What is expected
Write out the following listing in full, exactly as it reads.

Data listing
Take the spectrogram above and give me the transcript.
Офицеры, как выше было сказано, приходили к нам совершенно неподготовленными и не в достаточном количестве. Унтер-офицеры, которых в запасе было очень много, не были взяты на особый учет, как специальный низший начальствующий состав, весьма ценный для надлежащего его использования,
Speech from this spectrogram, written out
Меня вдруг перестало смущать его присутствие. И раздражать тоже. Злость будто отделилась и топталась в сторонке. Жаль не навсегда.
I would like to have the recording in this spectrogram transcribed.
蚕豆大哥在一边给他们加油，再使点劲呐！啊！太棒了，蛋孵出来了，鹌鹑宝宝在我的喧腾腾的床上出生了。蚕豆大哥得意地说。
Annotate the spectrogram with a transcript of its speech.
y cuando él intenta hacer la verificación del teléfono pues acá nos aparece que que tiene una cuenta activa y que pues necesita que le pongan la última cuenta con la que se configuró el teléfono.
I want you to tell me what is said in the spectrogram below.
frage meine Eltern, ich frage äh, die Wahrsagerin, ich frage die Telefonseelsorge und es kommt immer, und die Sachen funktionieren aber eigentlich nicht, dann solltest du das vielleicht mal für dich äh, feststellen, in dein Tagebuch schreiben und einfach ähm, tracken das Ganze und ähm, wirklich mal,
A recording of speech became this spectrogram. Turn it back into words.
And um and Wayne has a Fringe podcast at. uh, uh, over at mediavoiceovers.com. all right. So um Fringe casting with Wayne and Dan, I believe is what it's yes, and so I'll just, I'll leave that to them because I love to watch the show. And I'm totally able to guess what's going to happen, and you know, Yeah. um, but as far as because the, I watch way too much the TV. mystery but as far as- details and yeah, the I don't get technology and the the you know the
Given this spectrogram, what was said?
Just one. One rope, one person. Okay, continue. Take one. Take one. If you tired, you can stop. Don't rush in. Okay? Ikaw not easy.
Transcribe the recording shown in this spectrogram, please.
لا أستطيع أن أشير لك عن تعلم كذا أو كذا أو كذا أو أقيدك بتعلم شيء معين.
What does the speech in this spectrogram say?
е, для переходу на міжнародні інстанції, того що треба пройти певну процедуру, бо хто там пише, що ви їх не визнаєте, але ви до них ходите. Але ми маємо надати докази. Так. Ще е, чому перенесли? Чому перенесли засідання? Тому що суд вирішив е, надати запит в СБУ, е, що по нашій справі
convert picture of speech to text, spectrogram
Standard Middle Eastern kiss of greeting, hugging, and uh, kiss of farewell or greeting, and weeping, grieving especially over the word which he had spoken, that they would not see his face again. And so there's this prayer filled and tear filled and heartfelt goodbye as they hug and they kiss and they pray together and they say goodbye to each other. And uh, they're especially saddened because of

Written response
Take the spectrogram above and give me the transcript.
Офицеры, как выше было сказано, приходили к нам совершенно неподготовленными и не в достаточном количестве. Унтер-офицеры, которых в запасе было очень много, не были взяты на особый учет, как специальный низший начальствующий состав, весьма ценный для надлежащего его использования,
Speech from this spectrogram, written out
Меня вдруг перестало смущать его присутствие. И раздражать тоже. Злость будто отделилась и топталась в сторонке. Жаль не навсегда.
I would like to have the recording in this spectrogram transcribed.
蚕豆大哥在一边给他们加油，再使点劲呐！啊！太棒了，蛋孵出来了，鹌鹑宝宝在我的喧腾腾的床上出生了。蚕豆大哥得意地说。
Annotate the spectrogram with a transcript of its speech.
y cuando él intenta hacer la verificación del teléfono pues acá nos aparece que que tiene una cuenta activa y que pues necesita que le pongan la última cuenta con la que se configuró el teléfono.
I want you to tell me what is said in the spectrogram below.
frage meine Eltern, ich frage äh, die Wahrsagerin, ich frage die Telefonseelsorge und es kommt immer, und die Sachen funktionieren aber eigentlich nicht, dann solltest du das vielleicht mal für dich äh, feststellen, in dein Tagebuch schreiben und einfach ähm, tracken das Ganze und ähm, wirklich mal,
A recording of speech became this spectrogram. Turn it back into words.
And um and Wayne has a Fringe podcast at. uh, uh, over at mediavoiceovers.com. all right. So um Fringe casting with Wayne and Dan, I believe is what it's yes, and so I'll just, I'll leave that to them because I love to watch the show. And I'm totally able to guess what's going to happen, and you know, Yeah. um, but as far as because the, I watch way too much the TV. mystery but as far as- details and yeah, the I don't get technology and the the you know the
Given this spectrogram, what was said?
Just one. One rope, one person. Okay, continue. Take one. Take one. If you tired, you can stop. Don't rush in. Okay? Ikaw not easy.
Transcribe the recording shown in this spectrogram, please.
لا أستطيع أن أشير لك عن تعلم كذا أو كذا أو كذا أو أقيدك بتعلم شيء معين.
What does the speech in this spectrogram say?
е, для переходу на міжнародні інстанції, того що треба пройти певну процедуру, бо хто там пише, що ви їх не визнаєте, але ви до них ходите. Але ми маємо надати докази. Так. Ще е, чому перенесли? Чому перенесли засідання? Тому що суд вирішив е, надати запит в СБУ, е, що по нашій справі
convert picture of speech to text, spectrogram
Standard Middle Eastern kiss of greeting, hugging, and uh, kiss of farewell or greeting, and weeping, grieving especially over the word which he had spoken, that they would not see his face again. And so there's this prayer filled and tear filled and heartfelt goodbye as they hug and they kiss and they pray together and they say goodbye to each other. And uh, they're especially saddened because of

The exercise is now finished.